BEGIN Records for processing
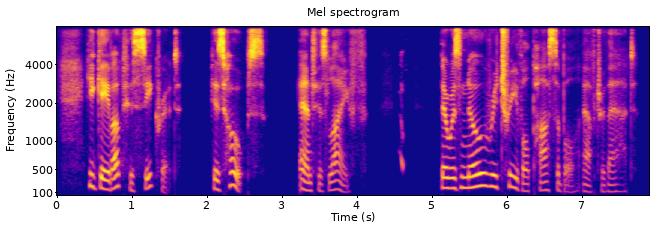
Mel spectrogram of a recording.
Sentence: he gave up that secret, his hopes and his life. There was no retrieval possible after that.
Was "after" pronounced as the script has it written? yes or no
yes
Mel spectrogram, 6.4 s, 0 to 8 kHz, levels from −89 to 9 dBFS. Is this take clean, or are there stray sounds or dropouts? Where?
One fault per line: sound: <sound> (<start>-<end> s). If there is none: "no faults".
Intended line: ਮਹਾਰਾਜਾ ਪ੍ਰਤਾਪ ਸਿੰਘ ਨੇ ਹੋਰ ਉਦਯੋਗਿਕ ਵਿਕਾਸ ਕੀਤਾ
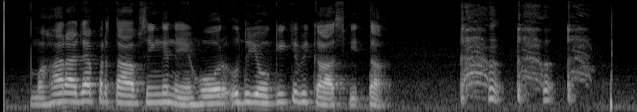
sound: cough (4.6-6.0 s)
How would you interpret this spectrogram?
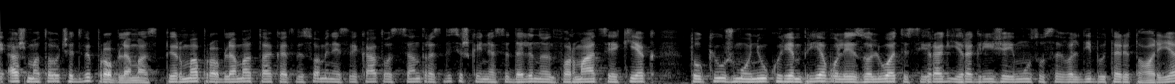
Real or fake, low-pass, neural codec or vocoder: real; 5.4 kHz; none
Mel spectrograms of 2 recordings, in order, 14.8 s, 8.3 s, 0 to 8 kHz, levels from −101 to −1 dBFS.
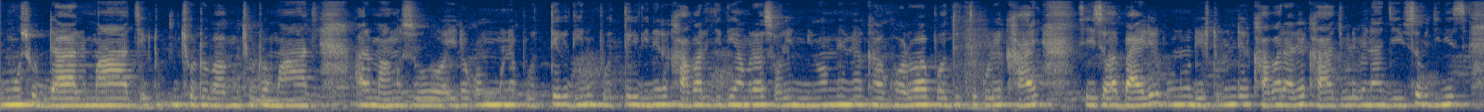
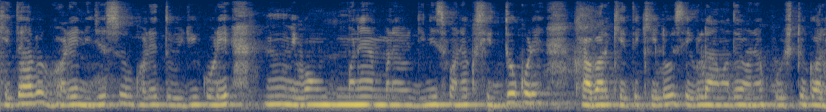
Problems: background sounds at intervals, background conversations at intervals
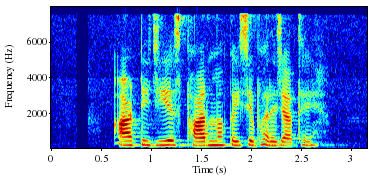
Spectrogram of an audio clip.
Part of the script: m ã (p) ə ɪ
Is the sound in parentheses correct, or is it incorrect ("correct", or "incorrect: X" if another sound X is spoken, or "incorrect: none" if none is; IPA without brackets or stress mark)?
incorrect: k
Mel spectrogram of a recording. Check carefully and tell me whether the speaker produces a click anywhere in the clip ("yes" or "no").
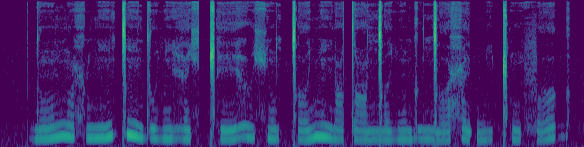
yes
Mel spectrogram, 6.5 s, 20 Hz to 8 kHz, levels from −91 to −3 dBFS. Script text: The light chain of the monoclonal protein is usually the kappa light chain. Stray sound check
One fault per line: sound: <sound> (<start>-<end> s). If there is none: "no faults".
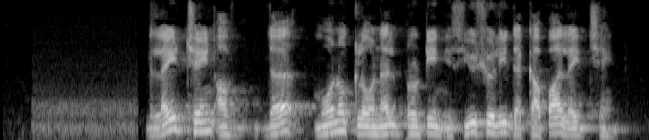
no faults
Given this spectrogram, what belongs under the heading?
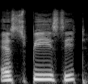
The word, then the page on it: espi'sit: Mi'gmaq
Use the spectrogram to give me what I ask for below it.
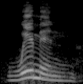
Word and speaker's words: women: Be careful with the pronunciation, okay? Woman, women. One man, three men. Man, men.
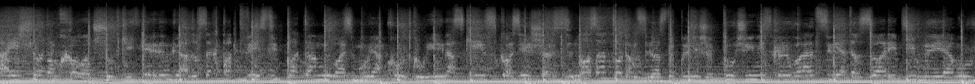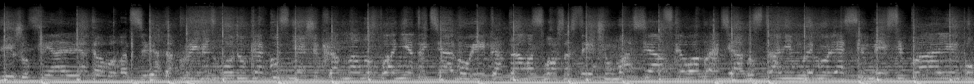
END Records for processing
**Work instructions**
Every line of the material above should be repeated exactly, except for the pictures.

**Exercise result**
Mel spectrogram of a recording.
Sentence: he gave up that secret, his hopes and his life. There was no retrieval possible after that.
Was "after" pronounced as the script has it written? yes or no
yes
Mel spectrogram, 6.4 s, 0 to 8 kHz, levels from −89 to 9 dBFS. Is this take clean, or are there stray sounds or dropouts? Where?
One fault per line: sound: <sound> (<start>-<end> s). If there is none: "no faults".
Intended line: ਮਹਾਰਾਜਾ ਪ੍ਰਤਾਪ ਸਿੰਘ ਨੇ ਹੋਰ ਉਦਯੋਗਿਕ ਵਿਕਾਸ ਕੀਤਾ
sound: cough (4.6-6.0 s)
How would you interpret this spectrogram?
Real or fake, low-pass, neural codec or vocoder: real; 5.4 kHz; none
Mel spectrograms of 2 recordings, in order, 14.8 s, 8.3 s, 0 to 8 kHz, levels from −101 to −1 dBFS.
Problems: background sounds at intervals, background conversations at intervals
Spectrogram of an audio clip.
Part of the script: m ã (p) ə ɪ
Is the sound in parentheses correct, or is it incorrect ("correct", or "incorrect: X" if another sound X is spoken, or "incorrect: none" if none is; IPA without brackets or stress mark)?
incorrect: k
Mel spectrogram of a recording. Check carefully and tell me whether the speaker produces a click anywhere in the clip ("yes" or "no").
yes
Mel spectrogram, 6.5 s, 20 Hz to 8 kHz, levels from −91 to −3 dBFS. Script text: The light chain of the monoclonal protein is usually the kappa light chain. Stray sound check
One fault per line: sound: <sound> (<start>-<end> s). If there is none: "no faults".
no faults
Given this spectrogram, what belongs under the heading?
The word, then the page on it: espi'sit: Mi'gmaq
Use the spectrogram to give me what I ask for below it.
Word and speaker's words: women: Be careful with the pronunciation, okay? Woman, women. One man, three men. Man, men.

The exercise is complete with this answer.